## ASSIGNMENT
Although the data below holds other lines too, output only those from the line with "Speech spectrogram above." up to and including the line with "This image is", exactly as they appear.

## DATASET RECORDS
-- Opening Marker --

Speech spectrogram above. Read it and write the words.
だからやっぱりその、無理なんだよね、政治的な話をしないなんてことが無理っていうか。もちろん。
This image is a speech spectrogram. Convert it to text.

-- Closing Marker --
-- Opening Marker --

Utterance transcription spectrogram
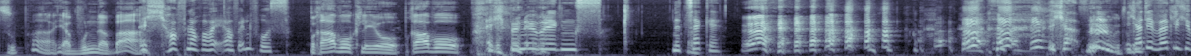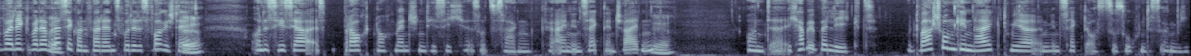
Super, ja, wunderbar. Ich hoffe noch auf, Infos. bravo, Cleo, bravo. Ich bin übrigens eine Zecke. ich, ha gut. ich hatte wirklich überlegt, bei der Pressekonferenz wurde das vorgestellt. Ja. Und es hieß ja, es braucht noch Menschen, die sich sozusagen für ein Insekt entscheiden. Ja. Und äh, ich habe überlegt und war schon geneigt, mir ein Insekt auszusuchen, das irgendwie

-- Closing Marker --

## RESULT
Speech spectrogram above. Read it and write the words.
だからやっぱりその、無理なんだよね、政治的な話をしないなんてことが無理っていうか。もちろん。
This image is a speech spectrogram. Convert it to text.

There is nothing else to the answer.